Your answer should hold exactly the lines beginning with the one that contains "Speech recording spectrogram, transcript" and ending with the last line of the material, both included. Leave every picture out.

*** Given data ***

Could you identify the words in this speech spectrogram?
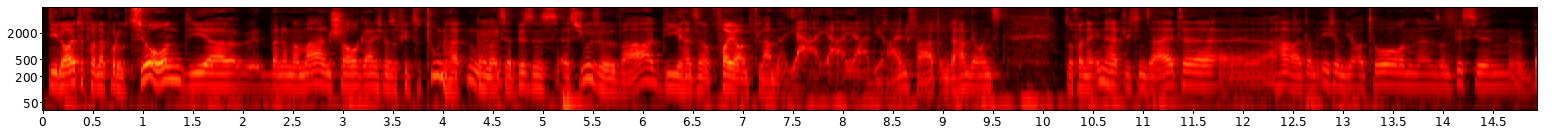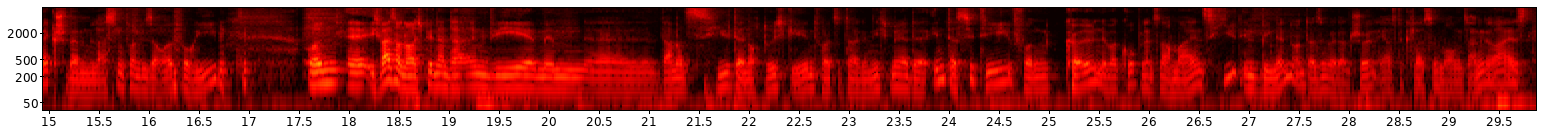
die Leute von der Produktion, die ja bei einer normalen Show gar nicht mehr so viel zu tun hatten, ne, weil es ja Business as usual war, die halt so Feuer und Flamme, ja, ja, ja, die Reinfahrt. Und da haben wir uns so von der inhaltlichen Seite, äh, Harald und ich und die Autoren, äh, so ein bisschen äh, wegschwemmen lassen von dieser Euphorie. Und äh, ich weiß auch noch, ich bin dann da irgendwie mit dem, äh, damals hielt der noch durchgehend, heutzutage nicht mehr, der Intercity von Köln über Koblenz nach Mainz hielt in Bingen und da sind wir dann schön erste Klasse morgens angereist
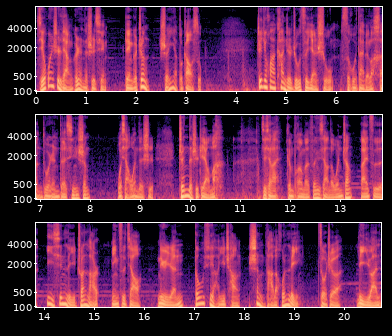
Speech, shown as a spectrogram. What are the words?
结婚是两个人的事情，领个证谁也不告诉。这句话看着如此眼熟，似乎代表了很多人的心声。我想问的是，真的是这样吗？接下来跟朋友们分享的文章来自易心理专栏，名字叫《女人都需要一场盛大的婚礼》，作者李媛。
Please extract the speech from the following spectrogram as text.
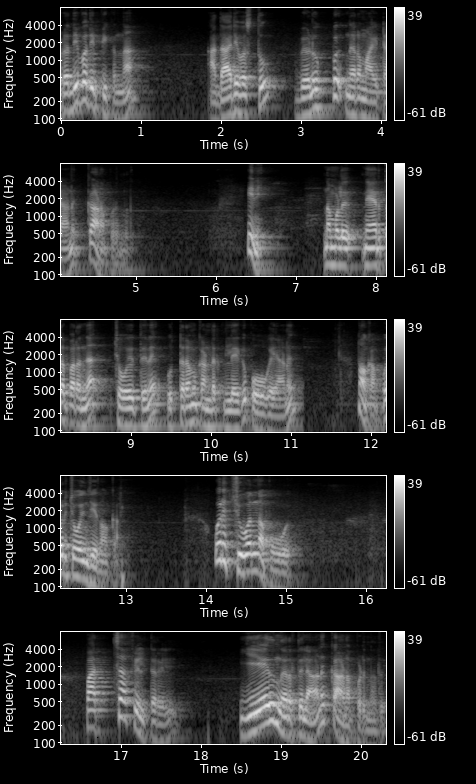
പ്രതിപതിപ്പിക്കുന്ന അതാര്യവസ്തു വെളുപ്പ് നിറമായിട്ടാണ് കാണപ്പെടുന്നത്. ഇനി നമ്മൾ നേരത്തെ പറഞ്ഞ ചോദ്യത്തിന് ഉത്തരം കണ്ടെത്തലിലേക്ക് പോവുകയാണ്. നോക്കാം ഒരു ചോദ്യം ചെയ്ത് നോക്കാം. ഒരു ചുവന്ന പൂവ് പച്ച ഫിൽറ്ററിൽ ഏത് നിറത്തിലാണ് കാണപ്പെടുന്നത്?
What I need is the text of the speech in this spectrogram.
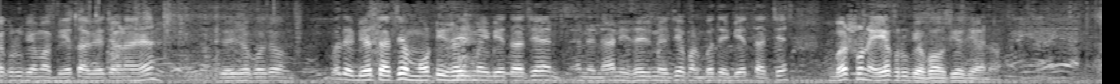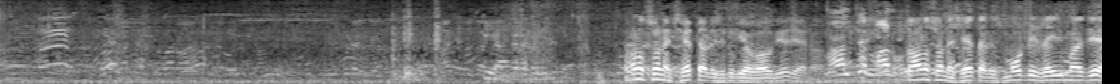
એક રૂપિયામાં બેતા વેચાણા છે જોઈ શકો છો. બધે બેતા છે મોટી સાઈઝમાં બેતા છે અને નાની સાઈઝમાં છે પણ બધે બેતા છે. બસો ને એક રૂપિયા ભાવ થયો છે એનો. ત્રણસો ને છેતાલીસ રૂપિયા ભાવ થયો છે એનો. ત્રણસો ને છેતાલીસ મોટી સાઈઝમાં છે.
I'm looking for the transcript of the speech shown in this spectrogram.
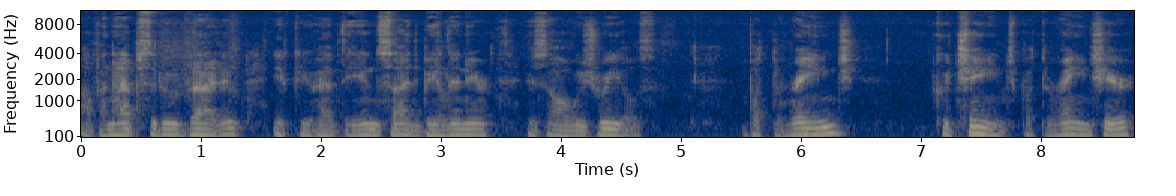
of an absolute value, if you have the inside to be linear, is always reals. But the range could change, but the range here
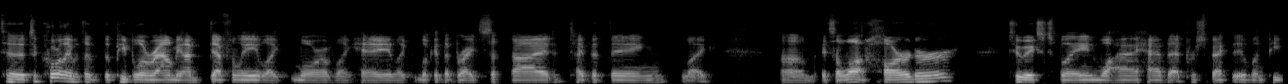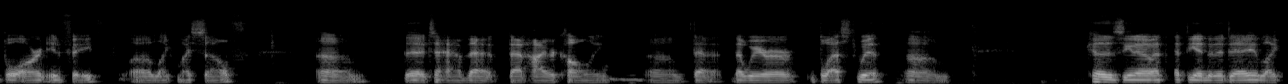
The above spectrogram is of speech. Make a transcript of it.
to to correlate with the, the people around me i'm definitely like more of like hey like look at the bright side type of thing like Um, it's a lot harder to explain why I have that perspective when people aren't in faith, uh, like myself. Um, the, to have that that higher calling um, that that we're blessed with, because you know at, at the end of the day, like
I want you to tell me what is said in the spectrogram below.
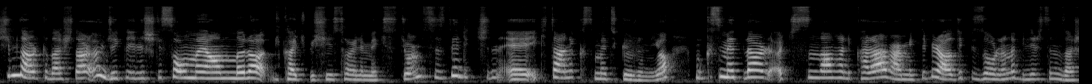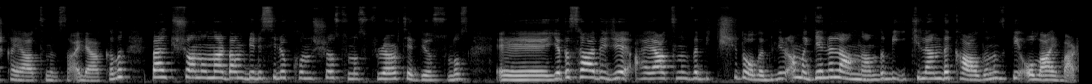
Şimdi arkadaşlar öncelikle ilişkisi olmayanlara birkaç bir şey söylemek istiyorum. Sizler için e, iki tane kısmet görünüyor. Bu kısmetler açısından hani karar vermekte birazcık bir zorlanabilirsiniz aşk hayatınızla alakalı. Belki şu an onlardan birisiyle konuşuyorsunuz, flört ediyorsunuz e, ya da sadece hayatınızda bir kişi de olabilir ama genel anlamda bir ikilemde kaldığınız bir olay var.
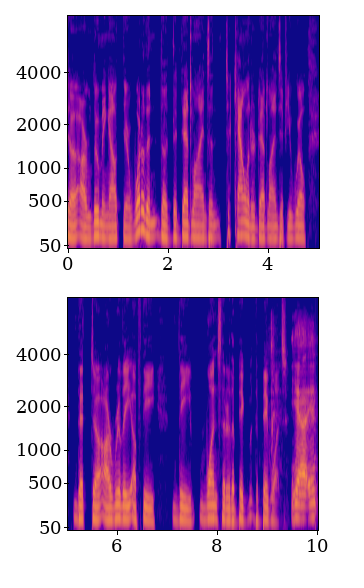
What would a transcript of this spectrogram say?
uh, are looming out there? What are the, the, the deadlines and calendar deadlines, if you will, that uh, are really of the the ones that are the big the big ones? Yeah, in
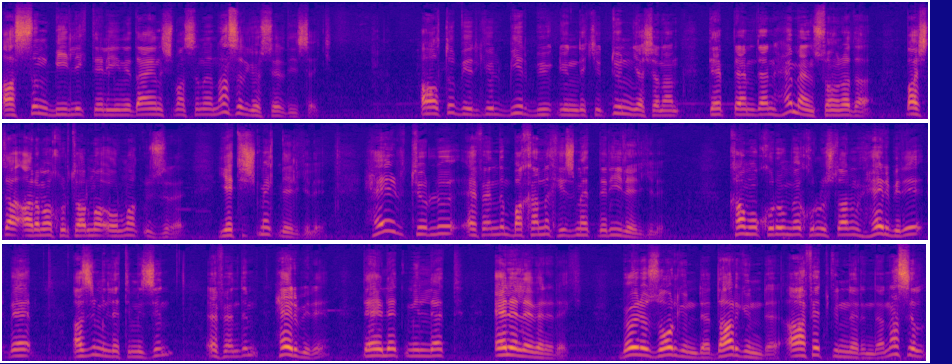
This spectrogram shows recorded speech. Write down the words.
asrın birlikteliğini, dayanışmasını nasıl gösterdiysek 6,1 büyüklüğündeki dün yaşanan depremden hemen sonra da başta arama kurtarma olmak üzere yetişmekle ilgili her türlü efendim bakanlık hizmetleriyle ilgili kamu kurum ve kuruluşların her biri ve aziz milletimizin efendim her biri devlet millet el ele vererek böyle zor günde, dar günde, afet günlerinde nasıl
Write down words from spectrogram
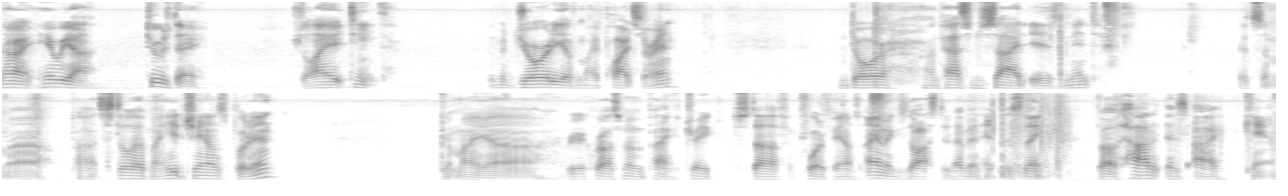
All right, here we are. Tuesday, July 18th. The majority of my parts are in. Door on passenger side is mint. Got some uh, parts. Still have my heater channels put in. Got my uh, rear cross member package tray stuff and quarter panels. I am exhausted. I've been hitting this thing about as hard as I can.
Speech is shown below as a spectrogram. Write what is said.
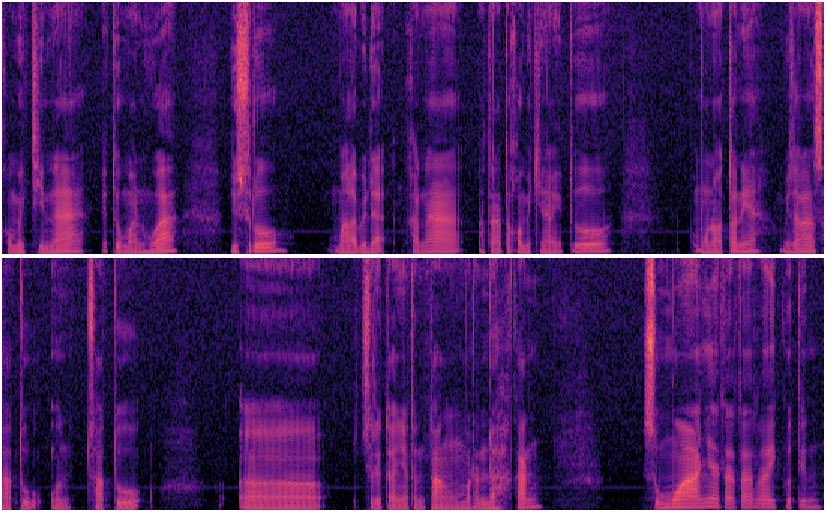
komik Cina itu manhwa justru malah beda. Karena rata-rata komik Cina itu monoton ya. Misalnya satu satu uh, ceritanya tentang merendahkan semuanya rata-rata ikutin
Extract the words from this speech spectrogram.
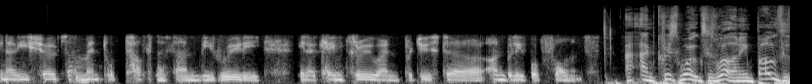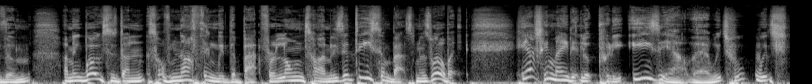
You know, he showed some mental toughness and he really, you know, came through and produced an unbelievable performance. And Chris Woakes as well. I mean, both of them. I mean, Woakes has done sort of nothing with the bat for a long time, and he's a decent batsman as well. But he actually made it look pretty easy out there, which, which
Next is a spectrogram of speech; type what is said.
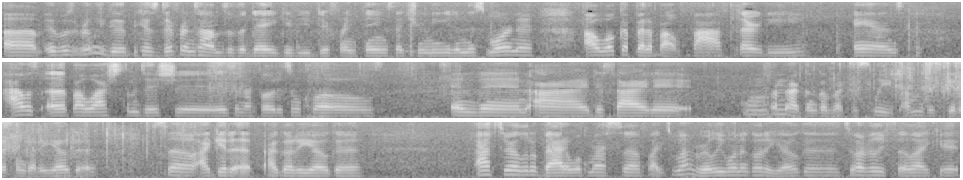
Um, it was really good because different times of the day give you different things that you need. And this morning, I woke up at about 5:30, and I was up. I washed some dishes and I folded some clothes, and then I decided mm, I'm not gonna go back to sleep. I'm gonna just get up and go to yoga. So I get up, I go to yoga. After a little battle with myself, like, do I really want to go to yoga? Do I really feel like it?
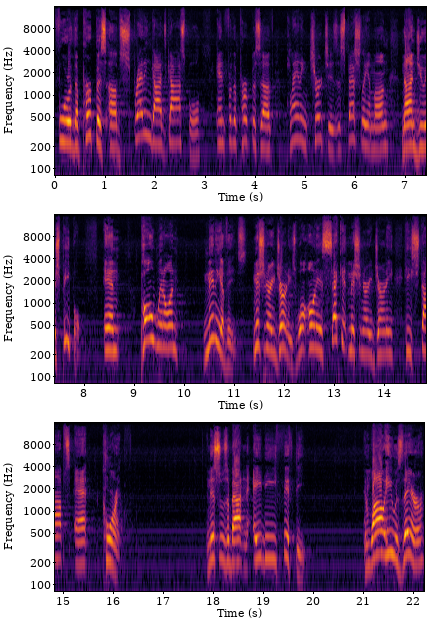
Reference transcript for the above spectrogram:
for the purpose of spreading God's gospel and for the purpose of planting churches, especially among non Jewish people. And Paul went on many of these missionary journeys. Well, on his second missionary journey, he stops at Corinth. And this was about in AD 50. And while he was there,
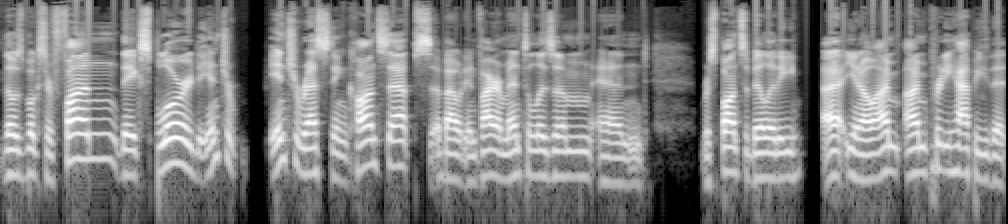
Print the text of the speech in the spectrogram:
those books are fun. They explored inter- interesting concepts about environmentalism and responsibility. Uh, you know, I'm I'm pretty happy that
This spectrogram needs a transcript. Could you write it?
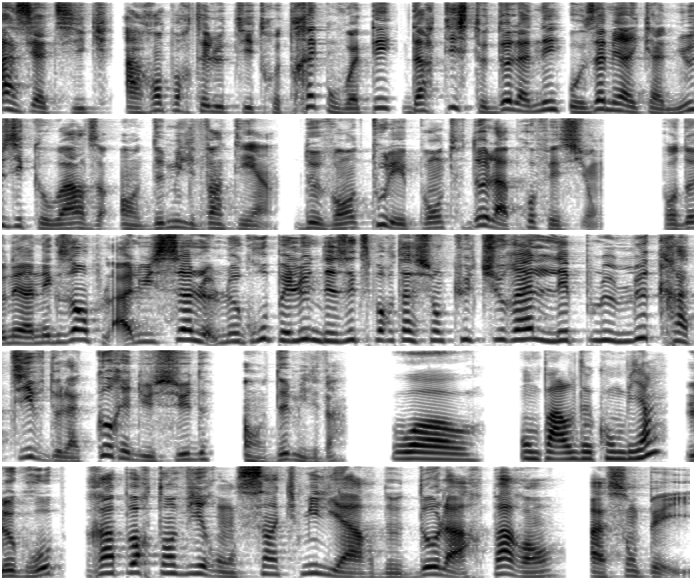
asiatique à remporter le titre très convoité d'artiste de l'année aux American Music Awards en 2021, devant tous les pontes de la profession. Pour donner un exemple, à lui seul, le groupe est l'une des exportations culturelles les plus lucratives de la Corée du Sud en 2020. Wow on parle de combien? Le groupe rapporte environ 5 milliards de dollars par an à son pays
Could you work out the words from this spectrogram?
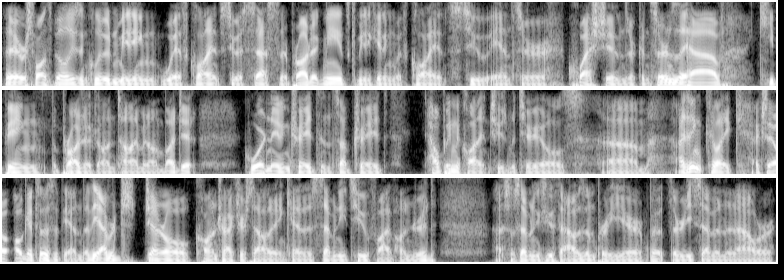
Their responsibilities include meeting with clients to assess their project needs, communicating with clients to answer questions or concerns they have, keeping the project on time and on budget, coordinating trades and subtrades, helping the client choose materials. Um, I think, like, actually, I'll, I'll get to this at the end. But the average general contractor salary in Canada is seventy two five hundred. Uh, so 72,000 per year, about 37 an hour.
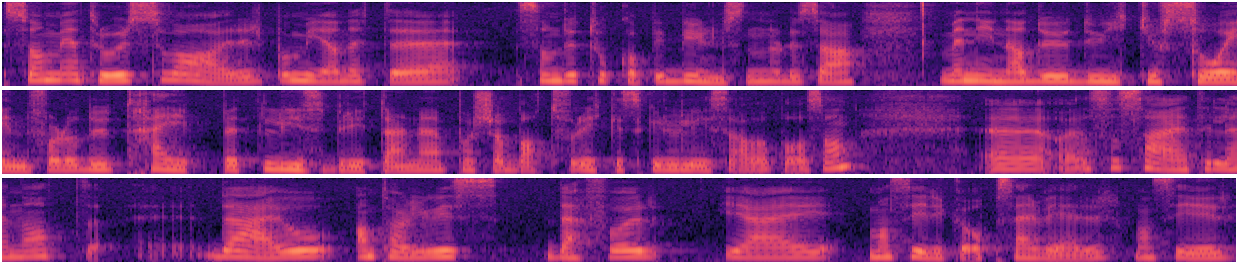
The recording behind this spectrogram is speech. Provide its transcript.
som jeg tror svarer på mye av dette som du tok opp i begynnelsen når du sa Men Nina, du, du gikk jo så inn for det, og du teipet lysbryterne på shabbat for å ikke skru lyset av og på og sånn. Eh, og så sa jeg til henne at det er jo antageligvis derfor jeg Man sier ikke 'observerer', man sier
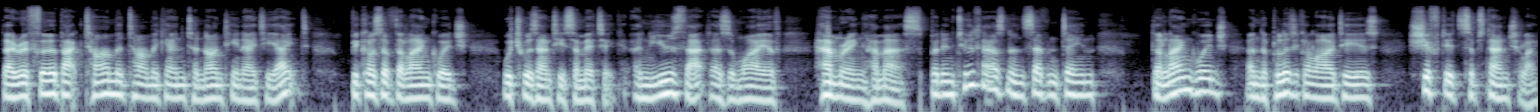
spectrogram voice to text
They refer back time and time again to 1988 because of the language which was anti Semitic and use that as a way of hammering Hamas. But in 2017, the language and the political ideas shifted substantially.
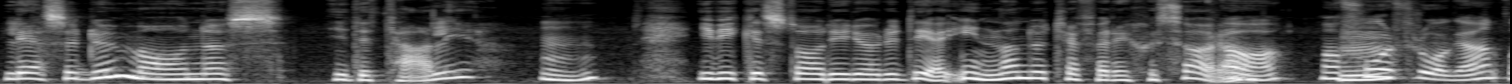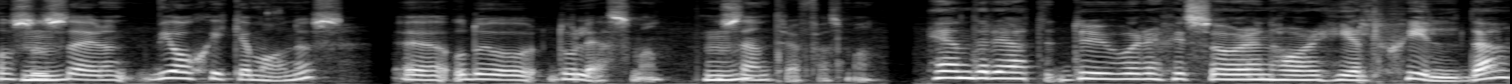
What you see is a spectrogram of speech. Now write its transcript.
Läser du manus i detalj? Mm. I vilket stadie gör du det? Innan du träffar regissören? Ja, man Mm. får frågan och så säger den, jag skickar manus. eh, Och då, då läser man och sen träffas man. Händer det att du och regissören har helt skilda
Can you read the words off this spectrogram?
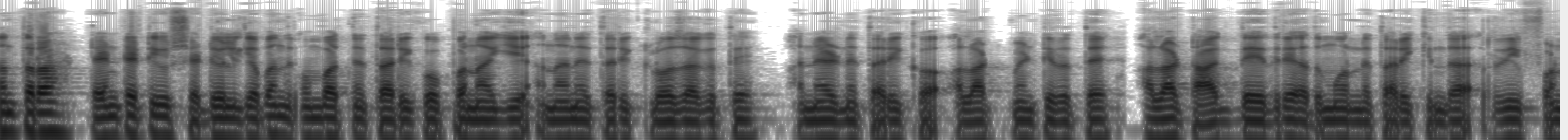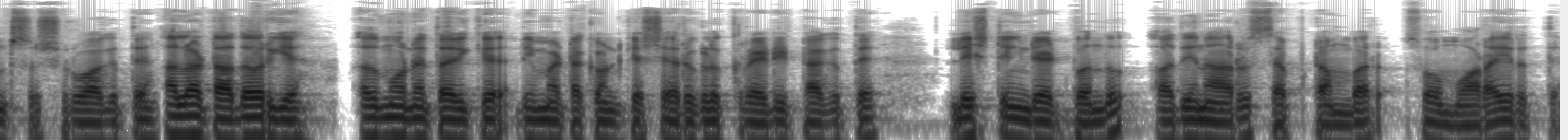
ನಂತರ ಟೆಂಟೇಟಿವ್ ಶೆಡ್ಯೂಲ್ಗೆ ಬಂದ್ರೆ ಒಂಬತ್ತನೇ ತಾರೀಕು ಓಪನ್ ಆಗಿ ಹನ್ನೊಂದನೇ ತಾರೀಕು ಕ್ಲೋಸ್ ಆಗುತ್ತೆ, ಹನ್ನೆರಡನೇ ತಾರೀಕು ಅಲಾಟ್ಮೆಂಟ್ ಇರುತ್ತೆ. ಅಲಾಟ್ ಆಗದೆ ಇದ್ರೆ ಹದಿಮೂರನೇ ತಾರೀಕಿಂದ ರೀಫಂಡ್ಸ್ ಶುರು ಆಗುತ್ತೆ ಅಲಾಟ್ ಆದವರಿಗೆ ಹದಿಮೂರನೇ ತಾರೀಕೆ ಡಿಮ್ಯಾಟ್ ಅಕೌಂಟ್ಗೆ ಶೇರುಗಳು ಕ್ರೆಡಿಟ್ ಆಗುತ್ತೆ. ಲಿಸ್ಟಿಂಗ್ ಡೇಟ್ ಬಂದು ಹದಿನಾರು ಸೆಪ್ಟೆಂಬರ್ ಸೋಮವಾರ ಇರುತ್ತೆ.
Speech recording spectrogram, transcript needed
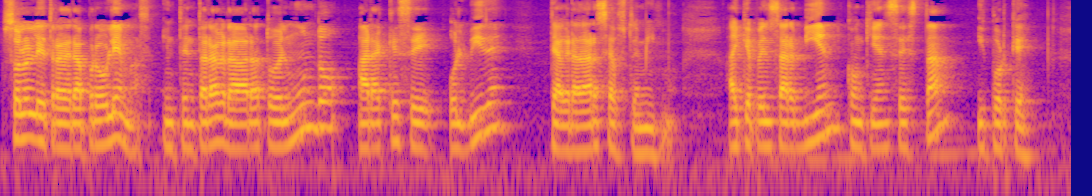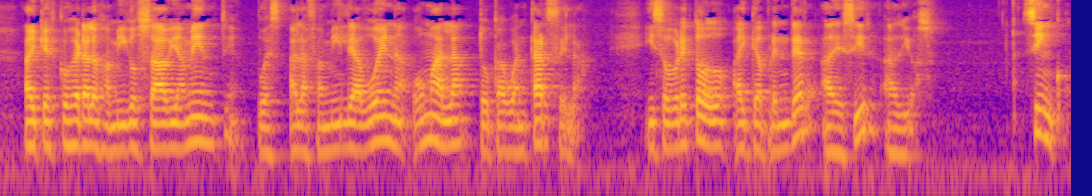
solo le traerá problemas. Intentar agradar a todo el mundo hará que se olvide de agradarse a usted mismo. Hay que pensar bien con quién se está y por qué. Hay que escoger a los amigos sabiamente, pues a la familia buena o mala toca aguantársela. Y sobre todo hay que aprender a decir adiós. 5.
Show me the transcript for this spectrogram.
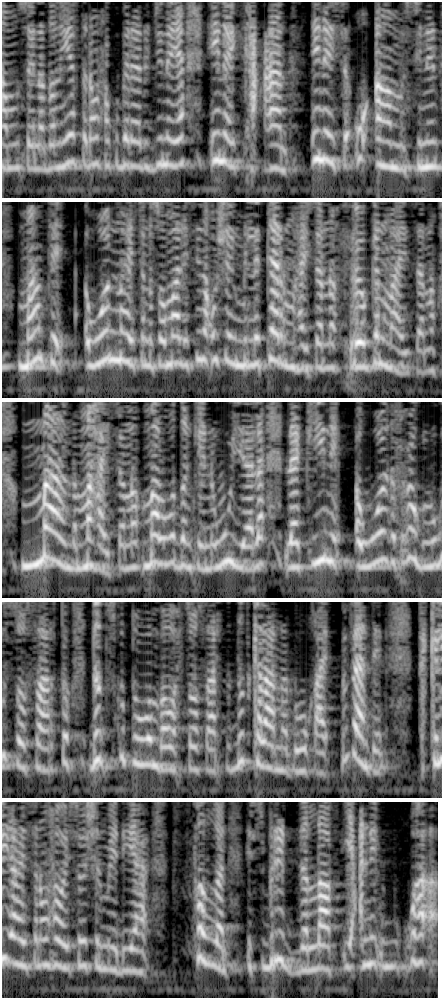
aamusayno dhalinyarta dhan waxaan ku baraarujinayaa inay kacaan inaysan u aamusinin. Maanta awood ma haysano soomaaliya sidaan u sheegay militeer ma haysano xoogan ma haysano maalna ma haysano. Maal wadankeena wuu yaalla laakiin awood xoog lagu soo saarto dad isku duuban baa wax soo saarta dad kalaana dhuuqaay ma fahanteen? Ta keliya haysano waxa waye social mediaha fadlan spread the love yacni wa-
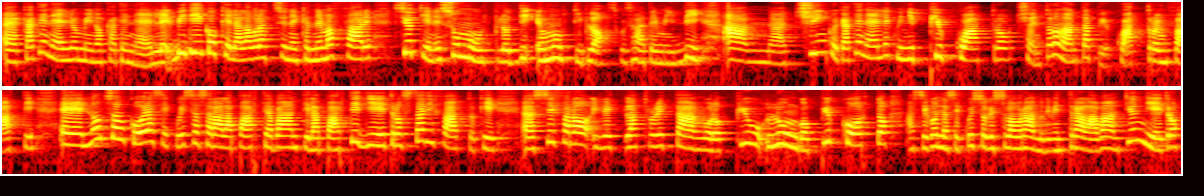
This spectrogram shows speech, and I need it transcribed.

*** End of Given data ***

• _Solution for this task_
Speech recording spectrogram, transcript needed
solo le traerá problemas. Intentar agradar a todo el mundo hará que se olvide de agradarse a usted mismo. Hay que pensar bien con quién se está y por qué. Hay que escoger a los amigos sabiamente, pues a la familia buena o mala toca aguantársela. Y sobre todo hay que aprender a decir adiós. 5.
Show me the transcript for this spectrogram.
aamusayno dhalinyarta dhan waxaan ku baraarujinayaa inay kacaan inaysan u aamusinin. Maanta awood ma haysano soomaaliya sidaan u sheegay militeer ma haysano xoogan ma haysano maalna ma haysano. Maal wadankeena wuu yaalla laakiin awood xoog lagu soo saarto dad isku duuban baa wax soo saarta dad kalaana dhuuqaay ma fahanteen? Ta keliya haysano waxa waye social mediaha fadlan spread the love yacni wa-
This spectrogram shows speech, and I need it transcribed.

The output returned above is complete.